proofs

Once Larry come out I want any interviewer to show them all the supposed “Larry Kisses” so they can finally reveal which are legit and which aren’t

Originally posted by castiels-little-bastard

I mean

c’mon

Originally posted by bravery-is-equal

Like

Seriously?

Ok, this one seems pretty legit but I just want to hear them confirming it

Are those doubles? I don’t even know anymore

I dont even know what this one is

Boys…

CMON

Originally posted by trulymadlydeeplyi-am

What is that. WHAT IS THAT.

Plus what really happened in Wellington, that would be nice, thank you very much.

Proof without words - Pi

This was intended to be posted on Pi-day earlier this month, but somehow that didn’t happen.

Hope this beautiful pi gif on this sizzling Saturday puts a smile on your face and guides you through the day.

Have a good one!


Photo credit: Lucas V. Barbosa via Wikimedia Commons

** FYP’s Pi-day post ( if you are interested )

2

I don’t really need more proo–

Well that’s cute, but I don’t need more pro–

M-Martha that’s not a proof…

Y-yeah, I think that’s good. but I-

MARTHA LISTEN TO ME

OH MY GOD STOP YOU’RE TALKING TO YOURSELF IDIOT


THIS ISN’T OFFICIAL STOP

*non-usuk fangirls* *annoyed* imdoneimdoneimdone

*usuk fangirls* *sad and confused and otp feels and canoness omg* imdoneimdoneimdone

We’re the same after all :D

I REGRET NOTHING.

:D

NOW YOU ALL KNOW WHY I SHIP USUK.

To play chess, you must first learn how the individual pieces move. Only after these rules have entered your subconscious can your mind turn its full attention to the more creative issues of strategy, tactics, and the like. So it appears to be with mathematics.
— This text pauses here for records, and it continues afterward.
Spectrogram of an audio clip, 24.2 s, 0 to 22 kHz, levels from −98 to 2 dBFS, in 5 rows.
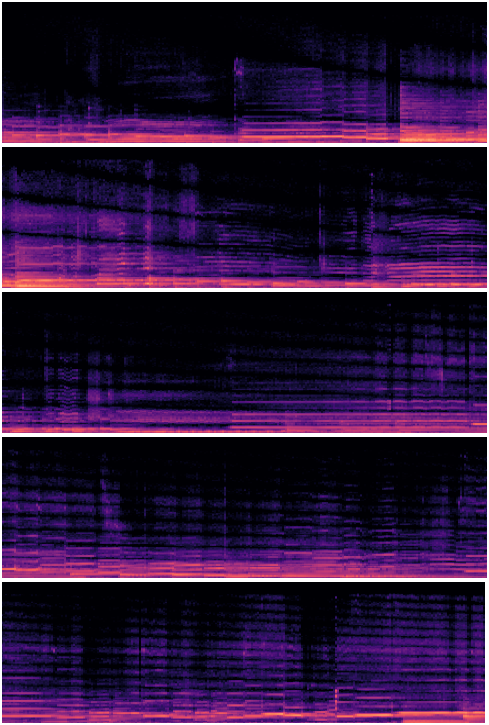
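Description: A slow flanging runs through the whole clip, with comb notches sweeping gradually across the spectrum when the channels are summed to mono. This is the two channels drifting apart: they come from separately clocked devices a few tens of parts per million apart, so the delay between them creeps to a little under a millisecond by the end.

Brief chirps, squawks, clicks or short holes break in at 8.51 to 8.55 s, at 13.54 s, and at 22.69 to 22.73 s. These come from damaged data in the compressed stream: corrupted bytes make the decoder misread those frames and lose sync until it finds the next frame header.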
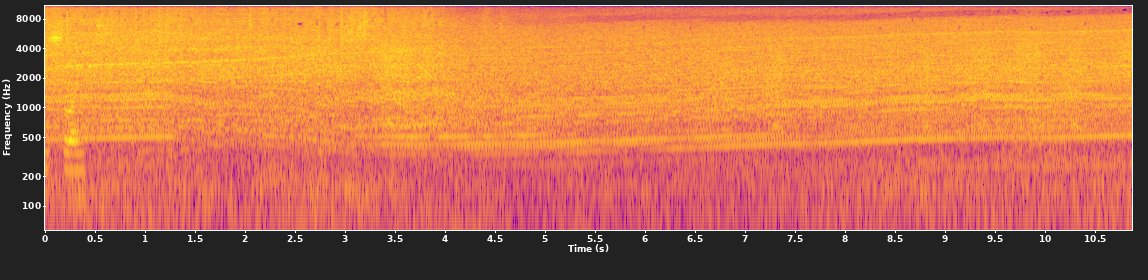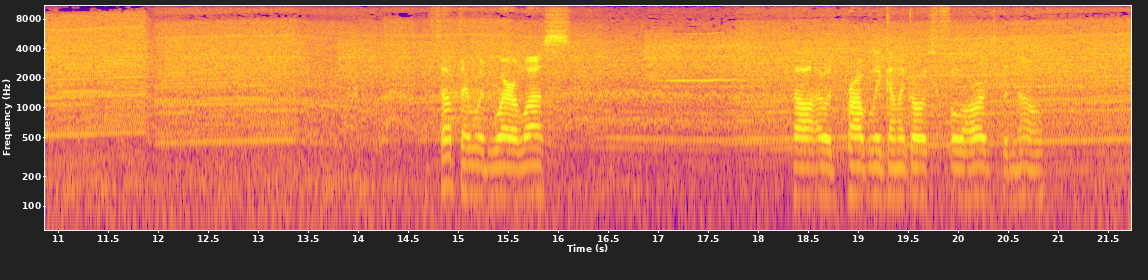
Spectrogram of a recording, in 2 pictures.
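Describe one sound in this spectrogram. A racing car engine hums steadily, rising and falling in pitch as it accelerates.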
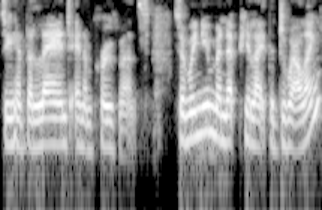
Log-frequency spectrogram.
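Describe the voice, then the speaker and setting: At a very fast pace, a woman with a New Zealand accent speaks in a fairly low voice, the sound dry and close with no echo. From New Zealand, New Plymouth. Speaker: property investment coach. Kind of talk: webinar presentation.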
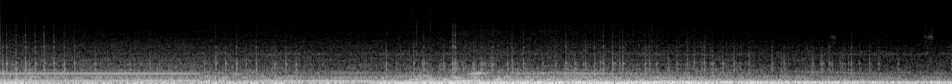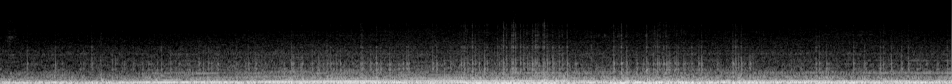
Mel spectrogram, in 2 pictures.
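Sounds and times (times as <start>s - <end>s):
car engine drone: 0.0s - 19.0s
road rumble: 0.0s - 19.0s.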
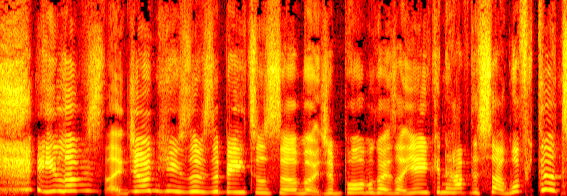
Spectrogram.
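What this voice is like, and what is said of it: Usual voice. Nothing is said of it.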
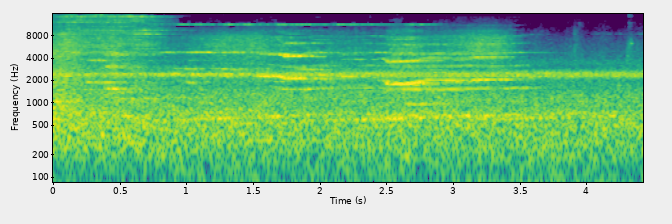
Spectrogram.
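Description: JR East E233-7000 series electric train braking to a stop, with high-pitched squealing from the wheels and brakes that glides up and down in pitch around the middle.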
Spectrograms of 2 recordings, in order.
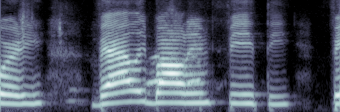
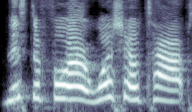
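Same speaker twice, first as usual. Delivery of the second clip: loud, higher call across the panel; 7 semitones higher, 10 dB louder than usual. Real, not acted. Host calls out to Mister Ford, loud. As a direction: call his name out loud to get his attention.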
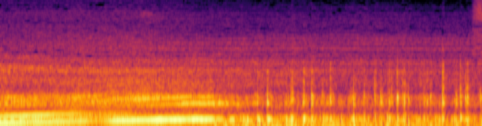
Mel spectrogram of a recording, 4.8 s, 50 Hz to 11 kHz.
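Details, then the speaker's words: 1992 Ferrari F40, first drive after three months of major service and full inspection: clean climbing engine note through revs then crisp burbling idle; normal revving, sounds as it should. "pretty good that's what it's supposed to sound like"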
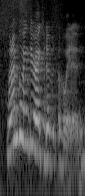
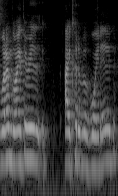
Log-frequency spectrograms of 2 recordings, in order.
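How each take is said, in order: First: Higher, choked-up pitch after crying; teary retake. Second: Said in the usual way. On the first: Real, not acted. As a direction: say it again with tears in the voice. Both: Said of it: "why am I crying already".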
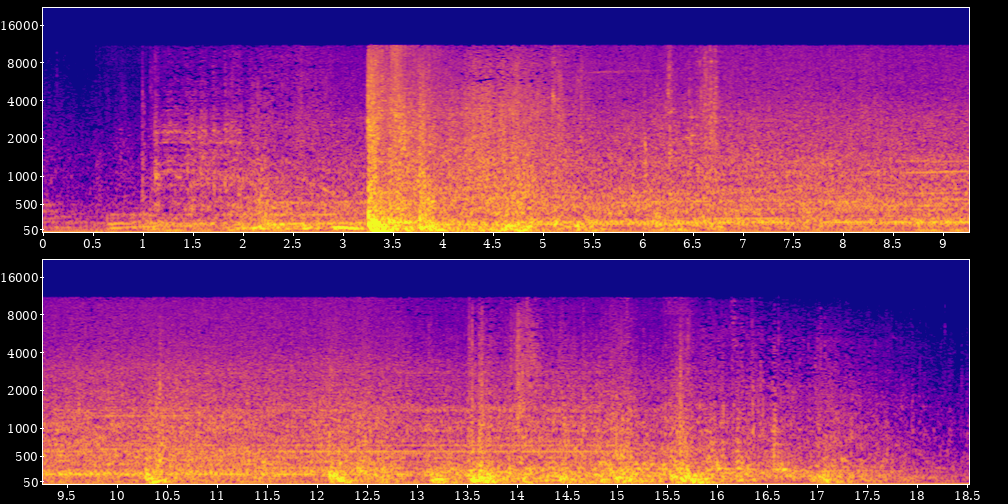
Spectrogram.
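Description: A motorboat engine roars steadily as the boat speeds over water.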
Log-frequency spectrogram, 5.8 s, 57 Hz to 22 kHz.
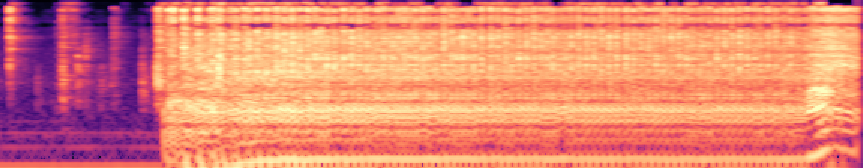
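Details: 2007 Husqvarna 450 e-series chainsaw, 50cc two-stroke with 20-inch bar and chain, started from choke after a couple of primer pumps: quiet clicks, then it fires and settles into a steady high buzzing idle with an even beat; healthy, running cleanly.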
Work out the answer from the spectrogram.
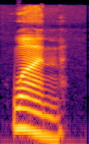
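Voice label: "one", female, english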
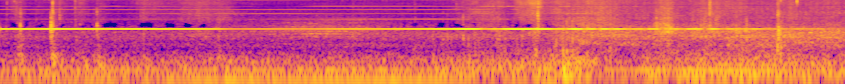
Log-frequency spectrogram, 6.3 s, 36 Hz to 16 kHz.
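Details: Toyota Camry 50 2.5, after balance shaft replacement, which cured a knock and vibration at idle under load. Quiet, smooth low idle with a steady hum and no knock or rattle.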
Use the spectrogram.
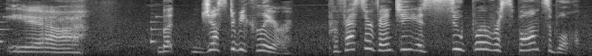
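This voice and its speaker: A woman's voice: high voice, expressive, unhurried, a bit bright, a little hiss or hum. A woman playing an earnest, upbeat teenage boy adventurer in an anime game, eager and sincere. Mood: defensive.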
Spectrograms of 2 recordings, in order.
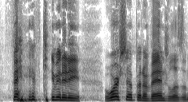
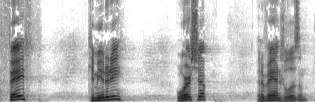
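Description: First: It is said in a deep Darth Vader voice. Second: It is said in his normal voice.

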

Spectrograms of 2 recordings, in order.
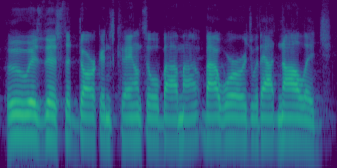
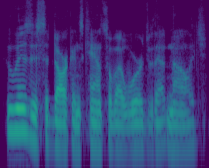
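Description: First: It is spoken in a harsh, booming tone. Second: It is spoken in a gentle, quiet tone. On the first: The speaker is rebuking the listener. "I like to embellish it" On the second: The speaker is tenderly asking the listener to listen. "Could God have said it this way?"

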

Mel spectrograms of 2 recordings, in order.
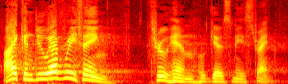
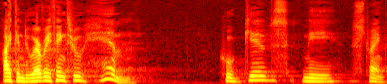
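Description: First: The word "everything" carries the main stress. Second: The word "him" carries the main stress. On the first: The person can accomplish anything at all. The speaker calls it wrong. "the word everything is emphasized" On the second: The strength to endure comes from the Lord. The speaker calls it right. "the verse 13 should be read emphasizing the word him"

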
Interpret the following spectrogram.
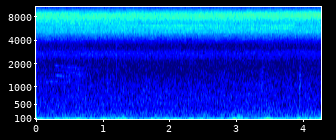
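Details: Summer cicada chorus in suburban Nisshin, Aichi, Japan, 28 July 2021 around 1 PM: an even, sizzling high buzz fills the air without pause, over soft low background noise.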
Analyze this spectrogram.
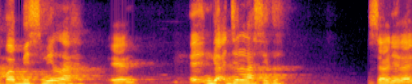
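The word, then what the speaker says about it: بسم الله: atau misalnya bapak-bapak sering dengar ada yang ngaji bacanya gillill bismillah itu yang dia baca wiismillah mismillah apa bismillah ya enggak jelas itu misalnya tadizubillahinyaitirim bismillahirah bismillah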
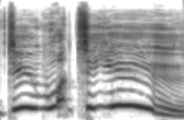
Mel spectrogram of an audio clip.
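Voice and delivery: slow, high, loud scoff; exaggerated mocking disbelief; incredulous. Real, not acted. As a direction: drag it out mockingly. Repeats the mocking retort.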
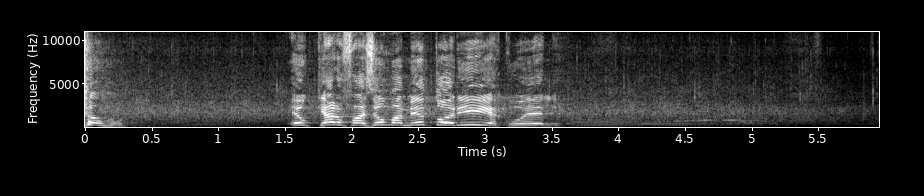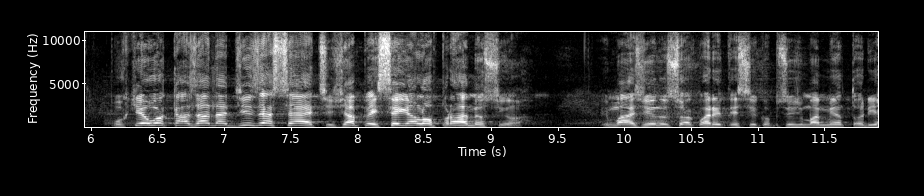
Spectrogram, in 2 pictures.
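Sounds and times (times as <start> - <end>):
speech: 0.0 - 0.4, 1.5 - 3.7, 6.2 - 11.9
crowd cheering: 0.0 - 6.0
audience applause: 0.0 - 6.2.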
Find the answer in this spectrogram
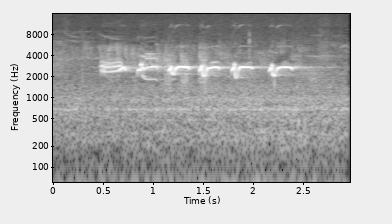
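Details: Song thrush song from 27 April 2016, a bright, ringing note repeated about six times in a rapid series, each with a quick upward flick.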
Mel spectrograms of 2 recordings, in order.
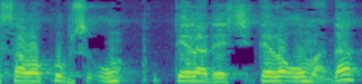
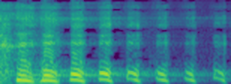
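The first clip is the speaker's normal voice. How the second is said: laughing; 3 semitones higher than usual. Real, not acted. Teacher laughs at own Russian.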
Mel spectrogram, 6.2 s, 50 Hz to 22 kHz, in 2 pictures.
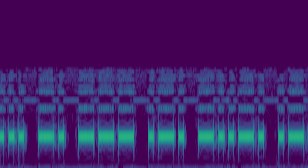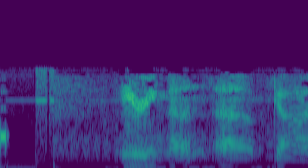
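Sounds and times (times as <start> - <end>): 
single-pitched Morse code tone on an amateur radio net: 0.0 - 3.6
radio static: 3.4 - 6.1.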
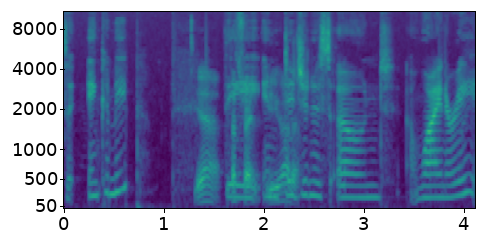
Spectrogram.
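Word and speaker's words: Nk'Mip: at um I always have a hard time pronounce it inam yeah the indigenous owned Winery and there's also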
Hard work is required in the beginning to learn the fundamental rules… Then you will find that your mind can focus on the creative aspects of mathematics.
—  Daniel Solow, How to Read and Do Proofs

I had this running joke with one of my TA’s (who is in the math PhD program here at UT and is a brilliant mathematician) about how hilariously bad we both are at arithmetic. One time in office hours, I said something about a 100^2 survey region, and we both sat there for way too long before saying, “10,000?” at the same time. We were so proud of ourselves for being able to multiply 100 by 100 that we high-fived before going back to trying to prove that complex sum-of-divisors functions could not return values as larges as twice the input in Z[i]. 

So, if you still think mathematicians are people who can add and multiply or whatever, please adjust your expectations, because we’re shy about that.